Science Fiction and Fantasy invades London this week with the World Science Fiction Conference — LonCon3.
There is something for everyone at this 72nd World Science Fiction Convention.
Literature: The space where readers and writers get together to share their love of books from around the world and across theme and genre.
Media: We will look at recent trends that tie together a range of works; trace out traditions across the decades; explore emergent themes and tropes we’ve come to expect from our TV and film; and think critically about how and why media SF works (or doesn’t).
Science: Up-to-date science, delivered by world experts in their fields. Thorny scientific and real-world issues discussed by knowledgeable panelists. The relationship between science and science fiction explored by great writers, great scientists and by those experienced in both.

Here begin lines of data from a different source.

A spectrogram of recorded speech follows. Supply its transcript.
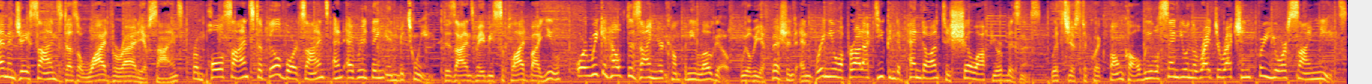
M&J Signs does a wide variety of signs, from pole signs to billboard signs and everything in between. Designs may be supplied by you, or we can help design your company logo. We'll be efficient and bring you a product you can depend on to show off your business. With just a quick phone call, we will send you in the right direction for your sign needs.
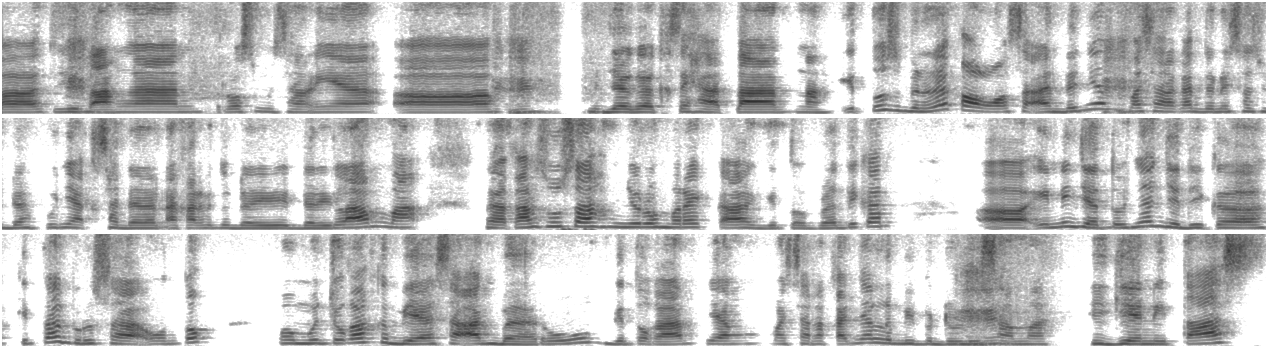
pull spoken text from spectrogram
uh, cuci tangan, terus misalnya uh, menjaga kesehatan. Nah, itu sebenarnya kalau seandainya masyarakat Indonesia sudah punya kesadaran akan itu dari dari lama, nggak akan susah menyuruh mereka gitu. Berarti kan uh, ini jatuhnya jadi ke kita berusaha untuk memunculkan kebiasaan baru gitu kan, yang masyarakatnya lebih peduli sama higienitas,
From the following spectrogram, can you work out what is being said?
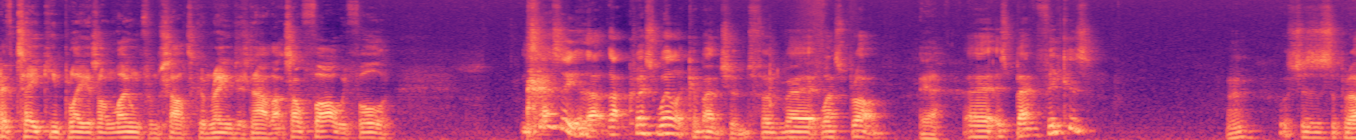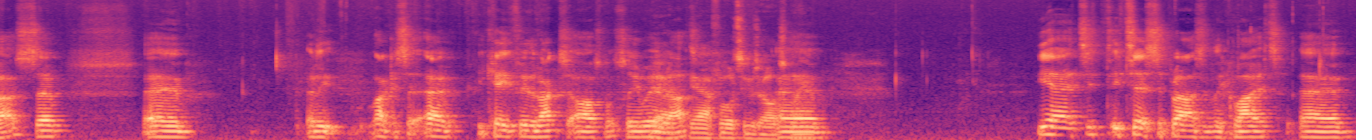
of taking players on loan from Celtic and Rangers. Now that's how far we've fallen. It says here that, that Chris Willock I mentioned from uh, West Brom Yeah. uh, is Benfica's, Hmm. which is a surprise. So, um, and he, like I said, um, he came through the ranks at Arsenal, so you were yeah, yeah, I thought he was awesome. Um, yeah, it, it, it is surprisingly quiet. Um,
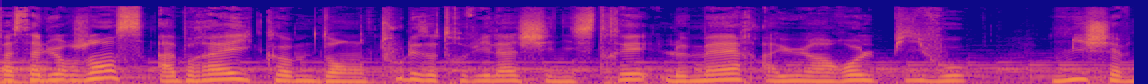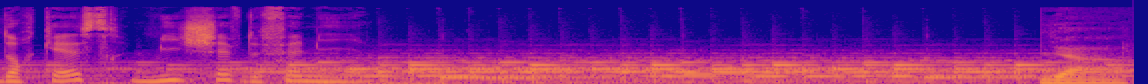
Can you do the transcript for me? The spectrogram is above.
Face à l'urgence, à Breil, comme dans tous les autres villages sinistrés, le maire a eu un rôle pivot, mi-chef d'orchestre, mi-chef de famille. Il y a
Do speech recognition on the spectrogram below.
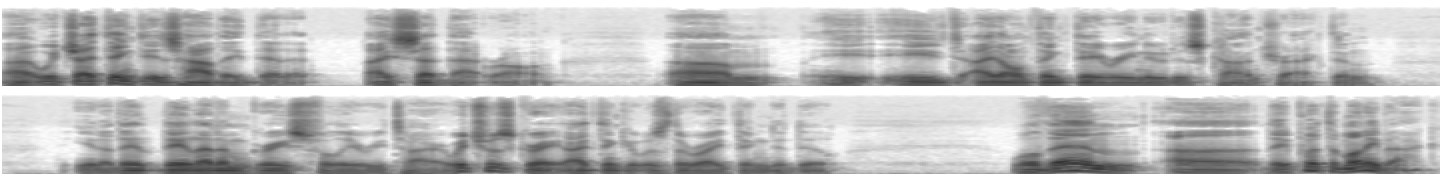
uh, which I think is how they did it. I said that wrong. Um, he, he, I don't think they renewed his contract, and you know they they let him gracefully retire, which was great. I think it was the right thing to do. Well, then uh, they put the money back,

Comics and graphic novels: Plans are afoot for key note talks, children’s workshops, and panel discussions that explore the rich tradition of sequential art worldwide and how it is likely to evolve in the future.
Young Adult: Programming aimed at teens, children, and adults, exploring the creativity and excitement of YA literature.
Fandom (Traditional and Transformative): We will be embracing all fan cultures, fan histories, fan communities, fan productions, fan consumers, and fan traditions in different kinds of fandoms across London, the UK, Europe, and the world.
Manga and Anime: Manga and anime will be discussed separately from each other and together and in connection with other types of media and comics. The art, culture, and fan elements will be explored as well as workshops offered and thematic discussions taking place with fans, artists, and scholars.
Costuming, Cosplay and Style: Since Worldcon began we have enjoyed the Masquerade and this year we will be continuing this tradition with “how to” and discussion sessions about costuming in the traditional Worldcon sense and the newer construct of cosplay.
Music: A series of discussions and events related to music and science fiction.
Film Screenings: An international programme of smart, challenging, story-led science fiction film.
Filk: This is where to go to see and hear professional musicians, soon-to-be professional musicians, and enthusiastic amateurs coming together for the love of music and of speculative fiction.
Art: Discussions, demonstrations and events related to art, particularly with tie-ins to the art show.
TV Screenings: We want to be able to present stuff that you simply won’t be able to see anywhere else, as well as more easily accessible material with introductions and discussion.
Gaming: We want to showcase both the virtual and non-virtual aspects of gaming at Loncon 3, as well as allowing everyone the opportunity to play games, relax, and have fun.
Academic: A conference of international independent and university-based scholars discussing a range of topics spanning the gamut of speculative fiction.
Exhibits: A set of items to accompany the Exhibits. Examples may include:
- Political Cartooning & Science Fiction – an exhibition of cartoons, mostly from the UK and US news media, in which political cartoonists have used science fictional ideas and images to get their messages across.
- First World War and Fantastic Fiction
- The Petrie Museum of Egyptian Archaeology – the Museum shares information about the 80,000 objects in its collection from Egypt and Sudan.
- Angst-Lesspork – a small model railway that draws its inspiration from and is a tribute to the “Discworld” books of Terry Pratchett and in particular the greatest city on the Circle Sea, Ankh-Morpork.
- Kid’s Company – an exhibition of artwork by children and young people aged 4 to 23, exploring the issues that affect their daily lives and the dreams they hold for the future.
WOOFA: “Workshops of fantastic fun, allegedly,” a series of workshops planned for children and their parents and guardians.
Loncon 3 has aimed for the breadth of programming that can only come from diversity: diversity of genders, sexualities, nationalities, ethnicities, religions, physical abilities, education levels, and ages. It is diversity that makes London an amazing, vibrant, and exciting city and we want to reflect that in our participants, our items, and our audiences. We will do our best to welcome everyone and to achieve diversity.
Participants should have received an email from us setting out their schedules. Over 900 people will be appearing on our programme, to help make Loncon 3 an interesting, exciting, relevant and enjoyable experience.
Food and Drink
There’ll be a lot of café/bar type space to sit down and enjoy, and a garden outside (this is a British convention so you can rest assured that there will be good local beer. And cider. And wine and spirits and soft drinks too). Participants will also find friends, chill, chat about the brilliant programme items they’ve seen, and plan the rest of their day.
The Fan Village will host a number of fan tables.
There will be a number of areas in the hall in which people can run parties (more information here). This will make it easier not only to move around the parties themselves but also to move between the parties, the bar, and everything else we’ve got going on in the hall that night.
And There’s More!
The bar and the parties are only one facet of the social space we’re looking to create in the Hospitality Hall. We’ll also be hosting some of the programme activities that need more space and time – and which we thought should be open to spectators. For instance, we’re planning to host a lot of the gaming, some of WOOFA’s more lively events, some ad hoc entertainment, and a variety of fun and games which don’t need to be scheduled but can just happen when the time seems right.